The input.

+ + +

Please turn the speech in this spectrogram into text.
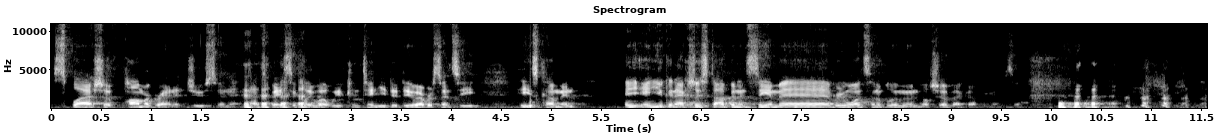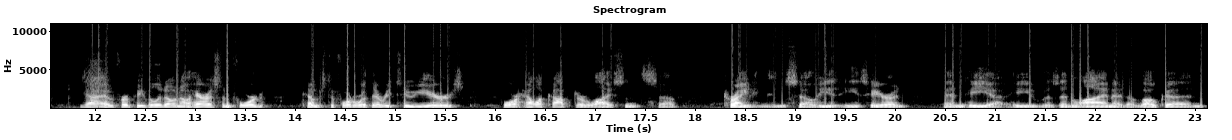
splash of pomegranate juice in it. And that's basically what we've continued to do ever since he he's come in. And, and you can actually stop in and see him every once in a blue moon. He'll show back up again. So. Yeah, and for people who don't know, Harrison Ford comes to Fort Worth every two years for helicopter license uh, training, and so he, he's here and and he uh, he was in line at Avoca and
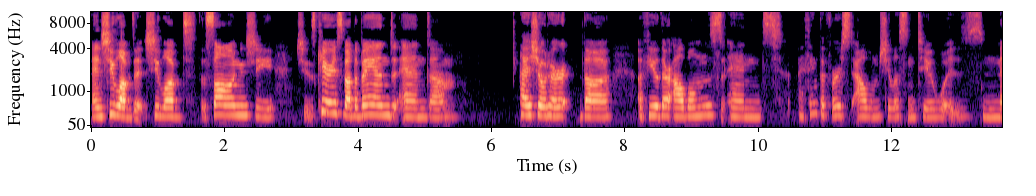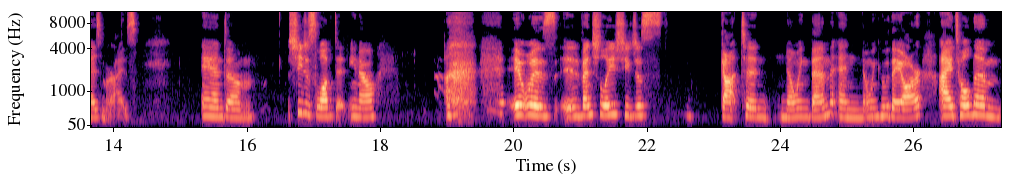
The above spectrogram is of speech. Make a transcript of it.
and she loved it. She loved the song, she, she was curious about the band and um, I showed her the a few of their albums and I think the first album she listened to was Mesmerize. And um, she just loved it, you know. it was eventually she just got to knowing them and knowing who they are. I told them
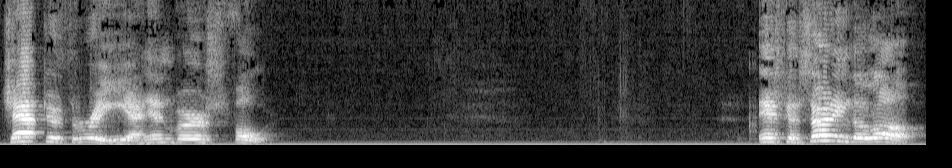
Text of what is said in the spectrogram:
chapter 3 and in verse 4. It's concerning the law.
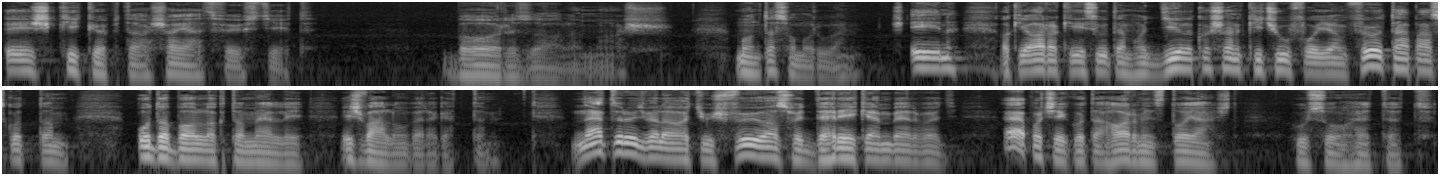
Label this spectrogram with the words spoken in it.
és kiköpte a saját főztjét. Borzalmas, mondta szomorúan. És én, aki arra készültem, hogy gyilkosan kicsúfoljam, föltápászkodtam, oda ballagtam mellé, és vállon veregettem. Ne törődj vele, atyus, fő az, hogy derékember vagy. Elpocsékoltál harminc tojást, huszonhetet.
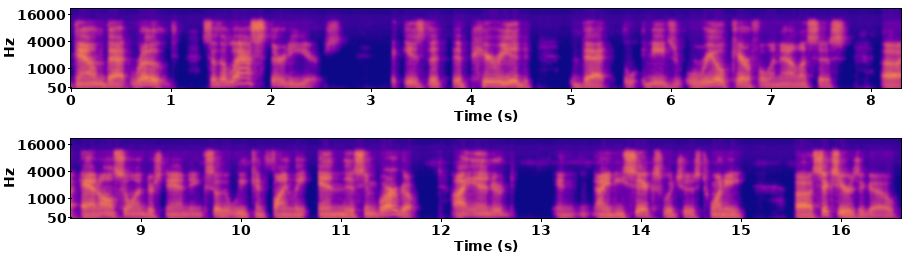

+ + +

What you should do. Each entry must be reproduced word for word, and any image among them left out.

Response to the exercise.
Please turn the speech in this spectrogram into text.
splash of pomegranate juice in it. And that's basically what we've continued to do ever since he he's come in. And, and you can actually stop in and see him every once in a blue moon. He'll show back up again. So. Yeah, and for people who don't know, Harrison Ford comes to Fort Worth every two years for helicopter license uh, training, and so he, he's here and and he uh, he was in line at Avoca and
The above spectrogram is of speech. Make a transcript of it.
and she loved it. She loved the song, she, she was curious about the band and um, I showed her the a few of their albums and I think the first album she listened to was Mesmerize. And um, she just loved it, you know. it was eventually she just got to knowing them and knowing who they are. I told them
Text of what is said in the spectrogram:
chapter 3 and in verse 4. It's concerning the law.
Label this spectrogram with the words spoken in it.
és kiköpte a saját főztjét. Borzalmas, mondta szomorúan. És én, aki arra készültem, hogy gyilkosan kicsúfoljam, föltápászkodtam, oda ballagtam mellé, és vállon veregettem. Ne törődj vele, atyus, fő az, hogy derékember vagy. Elpocsékoltál harminc tojást, huszonhetet.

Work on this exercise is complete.